Throughout the history of the feral horse, the government devised ways to reduce the numbers of free-roaming horses to appease the cattle-ranchers vying for the grazing land, and to keep the herds from over-populating thus starving to death due to lack of grazing land. As recently as 1952 a group of concerned citizens in Storey County, Nevada protested in court against roundups of the wild horses to be sent for slaughter by the use of airplanes. They convinced the Board of Commissioners that the practice was inhumane. The use of planes for pursuit of wild horses was banned in Storey County.

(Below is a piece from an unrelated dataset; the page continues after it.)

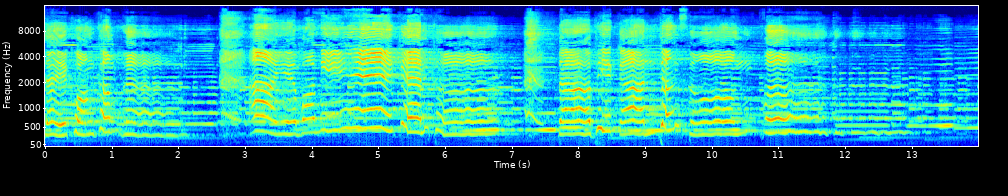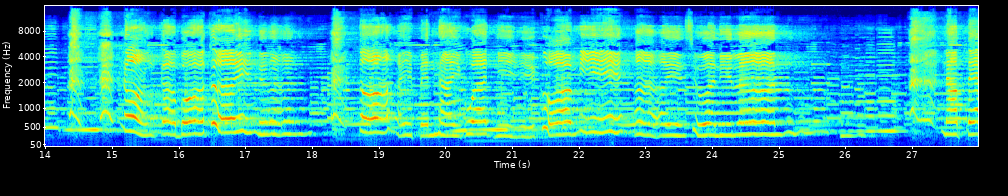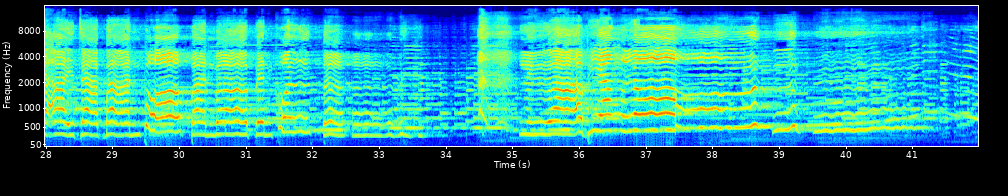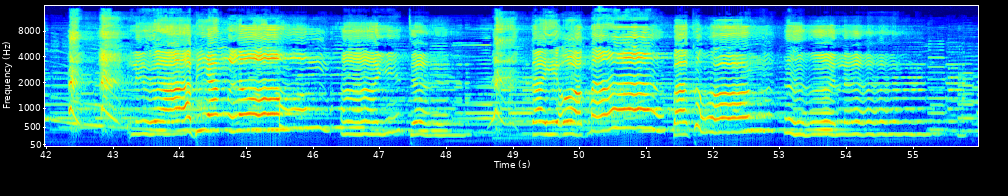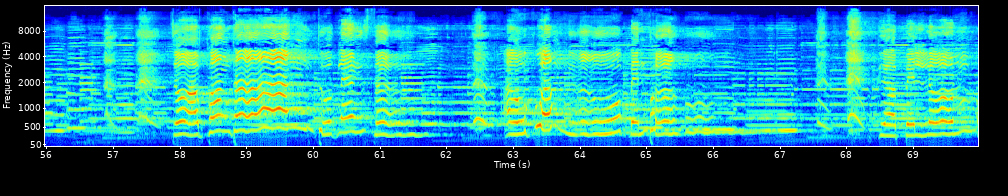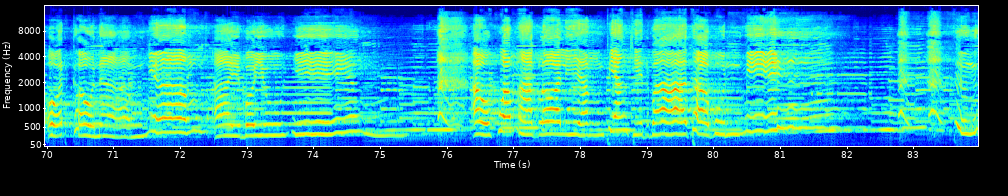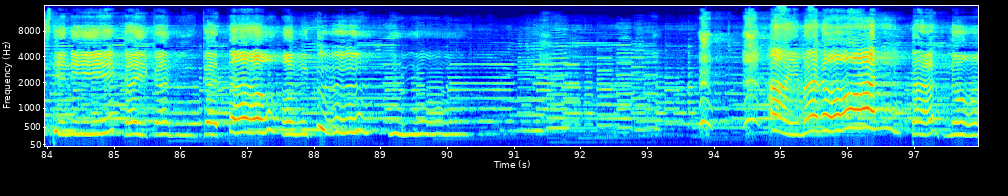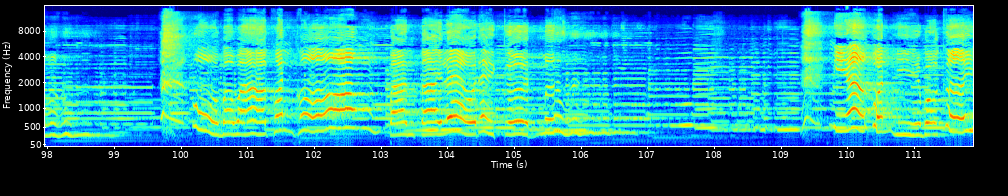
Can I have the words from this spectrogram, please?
ใจของคำลาอายบ่มีแขนขาตาพิการทั้งสองฝ่าน้องก็บ่เคยเหนื่อยต่อให้เป็นนายกว่านี้ขอมีอายชั่วนิรันดร์ นับแต่อายจากบ้านพ่อปานว่าเป็นคนเตยเหลือเพียงลมเหลือเพียงลมหายใจไตออกมาปากของลาย จอบของทางถูกแรงเสริมเอาความเหงาเป็นเพิงเกือบเป็นลมอดเข้าน้ำย้ำไอบ่อยู่เฮียงเอาความหักล่อเลี้ยงเพียงคิดว่าถ้าบุญมี กล้กันก็ต้องคืออายมานอนตักนอนโอ้มาว่าคนของปานตายแล้วได้เกิดมาเมียคนนี้บ่เคย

This was the beginning of the movement to protect wild horses and burros.

“Wild Horse Annie” continued to fight for the survival of the wild horse and burro. She brought the plight of the wild horse and burro to the attention of the U.S. Congress. She lobbied against the cruel capture practices, and for management of the herd reductions so as not to wipe out the wild herds altogether. In 1971 the Wild Free-roaming Horse and Burro Act was passed by Congress which requires the protection, management, and control of wild free-roaming horses and burros on public lands.